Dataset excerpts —
↓

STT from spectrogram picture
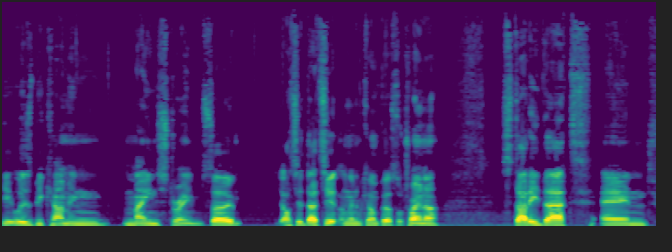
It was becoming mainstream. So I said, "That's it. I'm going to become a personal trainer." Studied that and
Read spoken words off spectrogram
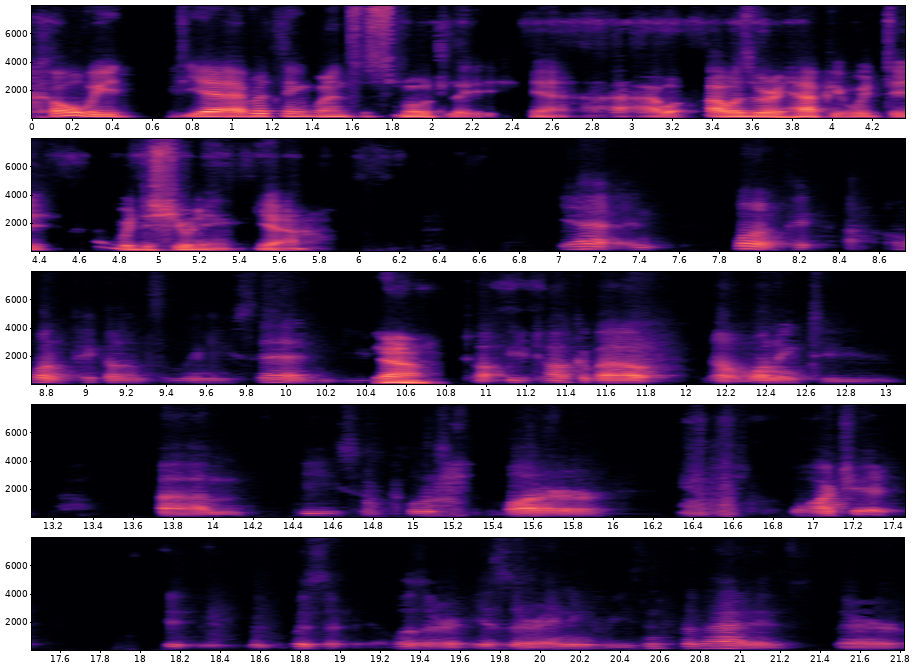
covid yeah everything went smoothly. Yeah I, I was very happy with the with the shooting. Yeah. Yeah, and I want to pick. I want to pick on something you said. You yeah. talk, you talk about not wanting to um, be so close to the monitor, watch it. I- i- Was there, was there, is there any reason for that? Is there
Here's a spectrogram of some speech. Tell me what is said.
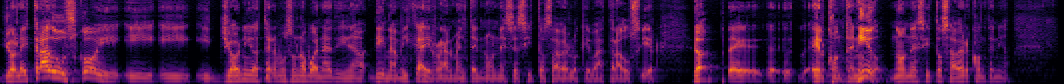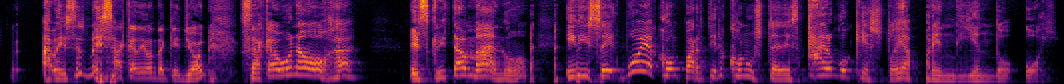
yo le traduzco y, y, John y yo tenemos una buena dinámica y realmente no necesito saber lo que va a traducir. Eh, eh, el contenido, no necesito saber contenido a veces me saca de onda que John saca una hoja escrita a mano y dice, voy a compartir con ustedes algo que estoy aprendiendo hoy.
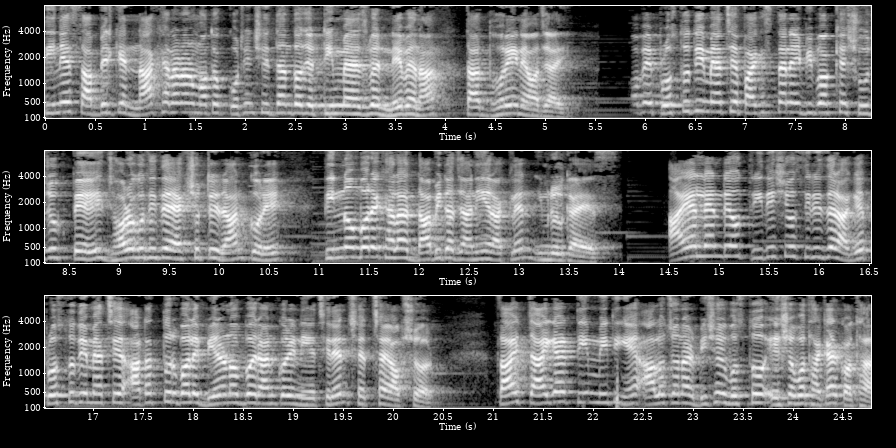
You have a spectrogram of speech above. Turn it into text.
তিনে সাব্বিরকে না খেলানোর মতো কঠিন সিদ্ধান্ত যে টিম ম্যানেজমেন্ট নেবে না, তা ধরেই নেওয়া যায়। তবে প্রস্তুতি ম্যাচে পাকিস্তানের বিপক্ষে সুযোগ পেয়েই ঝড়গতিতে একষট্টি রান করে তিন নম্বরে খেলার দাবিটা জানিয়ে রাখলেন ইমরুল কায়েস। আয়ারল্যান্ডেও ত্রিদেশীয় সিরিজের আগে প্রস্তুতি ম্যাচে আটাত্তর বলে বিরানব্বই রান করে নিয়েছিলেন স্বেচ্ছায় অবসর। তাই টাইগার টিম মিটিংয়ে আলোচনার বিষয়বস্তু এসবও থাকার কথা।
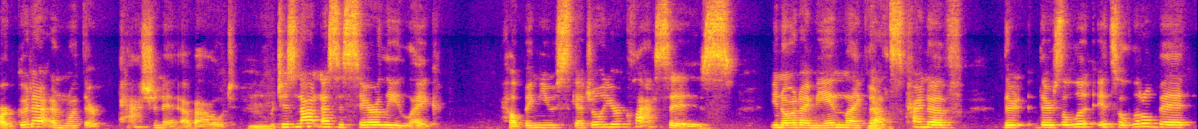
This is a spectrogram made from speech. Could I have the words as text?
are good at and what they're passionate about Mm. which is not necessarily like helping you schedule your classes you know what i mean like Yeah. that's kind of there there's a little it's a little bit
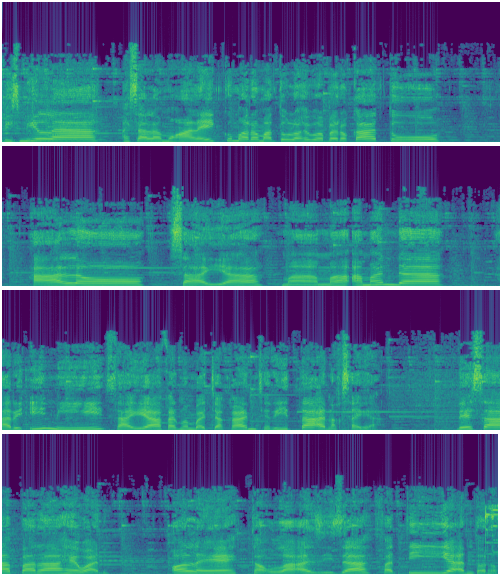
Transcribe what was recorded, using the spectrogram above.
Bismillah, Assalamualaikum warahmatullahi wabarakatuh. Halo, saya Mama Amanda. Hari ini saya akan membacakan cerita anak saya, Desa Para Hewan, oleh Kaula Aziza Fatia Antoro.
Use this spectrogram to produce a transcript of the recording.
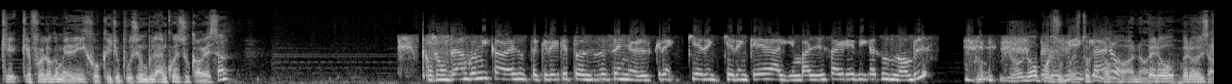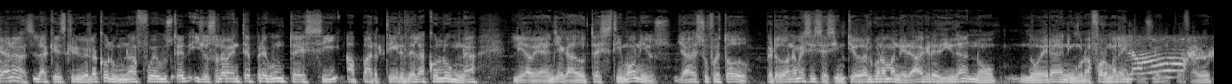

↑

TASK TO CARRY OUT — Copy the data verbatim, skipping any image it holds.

THE COMPLETED TASK —
STT from spectrogram picture
It was becoming mainstream. So I said, "That's it. I'm going to become a personal trainer." Studied that and
Read spoken words off spectrogram
covid yeah everything went smoothly. Yeah I, I was very happy with the with the shooting. Yeah. Yeah, and I want to pick. I want to pick on something you said. You yeah. talk, you talk about not wanting to um, be so close to the monitor, watch it. I- i- Was there, was there, is there any reason for that? Is there
Here's a spectrogram of some speech. Tell me what is said.
yo le traduzco y, y, John y yo tenemos una buena dinámica y realmente no necesito saber lo que va a traducir. Eh, eh, el contenido, no necesito saber contenido a veces me saca de onda que John saca una hoja escrita a mano y dice, voy a compartir con ustedes algo que estoy aprendiendo hoy.
You have a spectrogram of speech above. Turn it into text.
তিনে সাব্বিরকে না খেলানোর মতো কঠিন সিদ্ধান্ত যে টিম ম্যানেজমেন্ট নেবে না, তা ধরেই নেওয়া যায়। তবে প্রস্তুতি ম্যাচে পাকিস্তানের বিপক্ষে সুযোগ পেয়েই ঝড়গতিতে একষট্টি রান করে তিন নম্বরে খেলার দাবিটা জানিয়ে রাখলেন ইমরুল কায়েস। আয়ারল্যান্ডেও ত্রিদেশীয় সিরিজের আগে প্রস্তুতি ম্যাচে আটাত্তর বলে বিরানব্বই রান করে নিয়েছিলেন স্বেচ্ছায় অবসর। তাই টাইগার টিম মিটিংয়ে আলোচনার বিষয়বস্তু এসবও থাকার কথা।
This is a spectrogram made from speech. Could I have the words as text?
are good at and what they're passionate about Mm. which is not necessarily like helping you schedule your classes you know what i mean like Yeah. that's kind of there there's a little it's a little bit
Transcribe what was recorded, using the spectrogram above.
Bismillah, Assalamualaikum warahmatullahi wabarakatuh. Halo, saya Mama Amanda. Hari ini saya akan membacakan cerita anak saya, Desa Para Hewan, oleh Kaula Aziza Fatia Antoro.
Use this spectrogram to produce a transcript of the recording.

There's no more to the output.